There’s lots of evidence to suggest that Halloween has it’s origins in Celtic and Pagan traditions. The end of summer – Samhain – festival was seen as a time of year when the boundary between this world and the Otherworld was thinner. That meant that spirits could easily pass through into our world. It was a time when souls of the dead could visit their families.
Then came Christianity. The festival of All Hallows is a time for honouring pious souls and saints. Did they impose a Christian meaning on this Celtic Pagan tradition, or did the two just mingle? We don’t know. Anyway, the result is the Halloween we have today.
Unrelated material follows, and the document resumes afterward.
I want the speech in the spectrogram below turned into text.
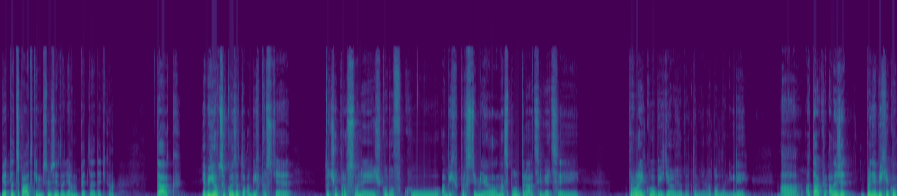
pět let zpátky, myslím si, že to dělám pět let teďka, tak já bych dal cokoliv za to, abych prostě točil pro Sony, Škodovku, abych prostě měl na spolupráci věci, pro lejku, abych dělal, že to, to mě napadlo nikdy. A, a tak, ale že úplně bych jako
Which of course varies from one part of the world to another.
At All Hallows it was customary for children to go door to door collecting Soul Cakes in exchange for praying for the dead. Soul Cakes were bread usually marked with a cross, a bit like Day of the Dead bread. Will that be Soul Cakes for the kids round your neighbourhood this year then?
Trick or Treat
One tradition from the Middle Ages is the belief that not all the visiting souls were benign. Some were looking to wreak vengeance on their enemies. People wore masks to that they wouldn’t be recognised by these vengeful souls. So there’s the origins of Trick or Treat and Halloween costumes.
Lanterns were made to frighten away souls from homes of the innocent. And on the subject of lanterns: Here in the UK, before it was easy to get pumpkins, we made lanterns from turnips. Now that was hard work. While our US friends had easy access to pumpkins. Thank goodness for pumpkins!
Break out the Binbags
So, time to start making your Halloween costumes. Get out there with your binbag witches dresses, and your pumpkin lanterns (or turnips, go on, we challenge you!). Pray for some souls! Or just stay in and eat the kids’ chocolates.